This is how the Senate is supposed to work, two sides meet and hash out a compromise.  However, questions remain as to if the compromise will be fully accepted (more on that below). 

After reviewing the bill, my bottom line is that this is a good deal for supporters of the ACA.  It represents some compromises, but to me, the benefits far outweigh my concerns.

Summary of the bill (being circulated by Andy Slavitt):

If you’re interested, here is the full text of the bill.

As mentioned above, as of this morning, acceptance of this compromise by all parties is far from assured.  While passage in the Senate is the easier lift, Senator McConnell (as of this writing) has not yet committed to bringing it to a vote.

Prospects in the House are even more questionable, as some conservative Republicans have already come out against the bill.

There are suggestions that the compromise may be part of the next funding bill for the Federal Government (needed by December 8) but those are just rumors at this point.

Finally, the President has been ambiguous in his reaction, while praising the compromise in an afternoon news conference, in the evening he made the following remarks:

It’s also worth remembering that we thought there was a deal to reauthorize CHIP, but we’re still waiting on that to be introduced in both chambers as well as waiting on Community Health Center funding.

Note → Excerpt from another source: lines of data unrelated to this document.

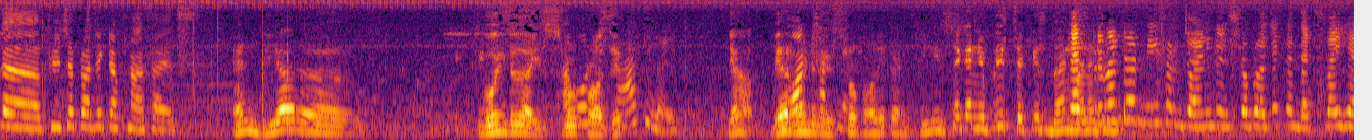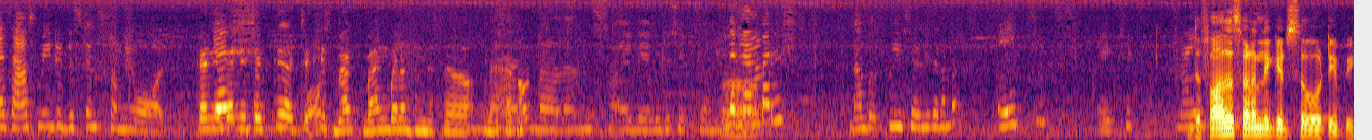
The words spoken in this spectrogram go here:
the future project of NASA is. And we are uh, going to the ISRO About project. satellite. Yeah, we are What going to the? ISRO project and he is. Hey, can you please check his bank He has balance? prevented me from joining the ISRO project, and that's why he has asked me to distance from you all. Can you can you check uh, check his bank bank balance in this uh, in this Bank account? balance. I'll be able to check it on you. The Uh, number is Number, please tell me the number. eight six Eight six. nine The father suddenly gets the OTP.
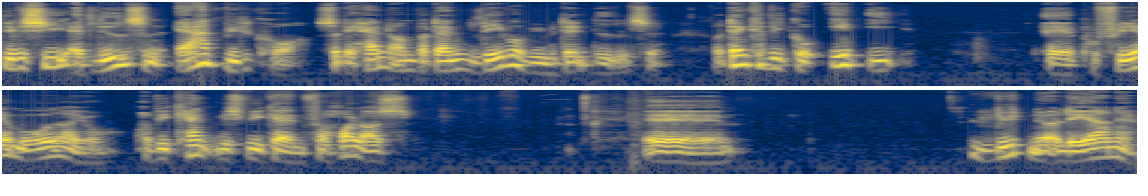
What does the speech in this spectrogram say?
Det vil sige, at lidelsen er et vilkår, så det handler om, hvordan lever vi med den lidelse. Og den kan vi gå ind i øh, på flere måder jo. Og vi kan, hvis vi kan forholde os øh, lyttende og lærende,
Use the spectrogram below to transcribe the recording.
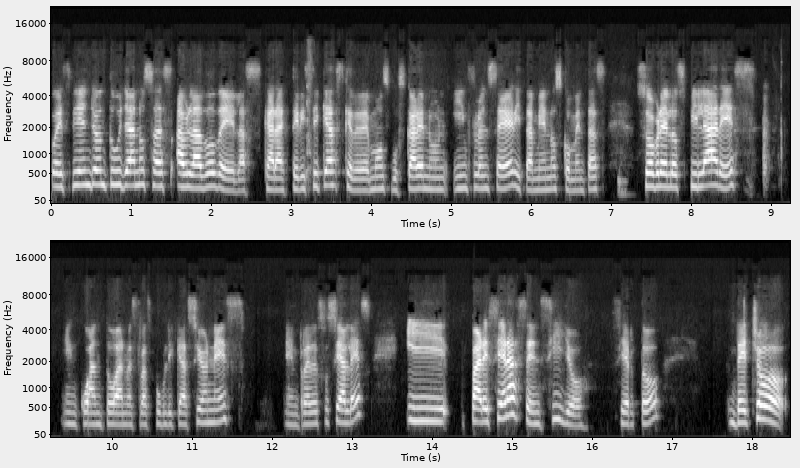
Pues bien, John, tú ya nos has hablado de las características que debemos buscar en un influencer y también nos comentas sobre los pilares en cuanto a nuestras publicaciones en redes sociales y pareciera sencillo, ¿cierto? De hecho,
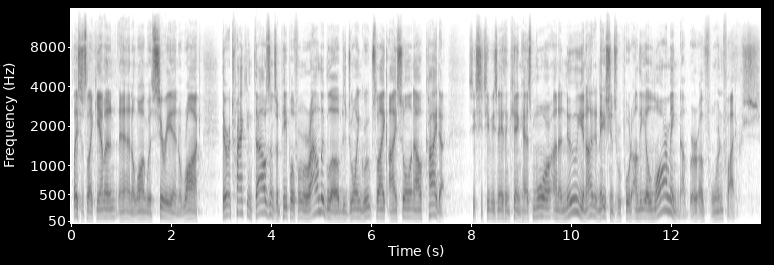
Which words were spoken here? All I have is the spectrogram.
places like Yemen and along with Syria and Iraq, they're attracting thousands of people from around the globe to join groups like ISIL and Al Qaeda. CCTV's Nathan King has more on a new United Nations report on the alarming number of foreign fighters.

So, as of this morning, while I would vote for this bill, it’s unclear if enough of our representatives would do so, or if they will even have the chance to do so.

But hope springs eternal, so let's review a few things about the specifics of the compromise:
  • The copper/catastrophic plan is just another option – they will be part of same risk pool as other plans so do not present an adverse selection risk.  At the end of the day, due to limits of out-of-pocket max, the plans are not that different than Bronze plans
  • This is not a “bailout” – these payments are about providing insurance companies funding for the benefits (cost-sharing subsidies) they are legally obligated to provide
  • It is unclear (and to me doubtful) that this will impact rates currently set for 2018.  To do so the bill would have to move much more quickly than expected and there would need to be a delay in the start of open enrollment.  That said, there will be a mechanism so that insurers are not paid twice for the cost-sharing subsidies
  • There is funding in the bill to support enrollment.  The money would be sent to each state, and for states that did not want to spend the money (good morning Maine) there are provisions for the Feds to allocate the money within the state so that it would still be utilized

We can expect to hear a lot more in the next few days about if and how this compromise moves forward.  

In the meantime, remember that open-enrollment starts on November 1 and if you purchase individual coverage it is urgent that you comparison-shop, given the current state of the market.  This morning’s New York Times has a good rundown of the state of things absent passage of Murray-Alexander:  Trump’s Attack on Insurer ‘Gravy Train’ Could Actually Help a Lot of Consumers.

As always, thanks for reading and stay tuned.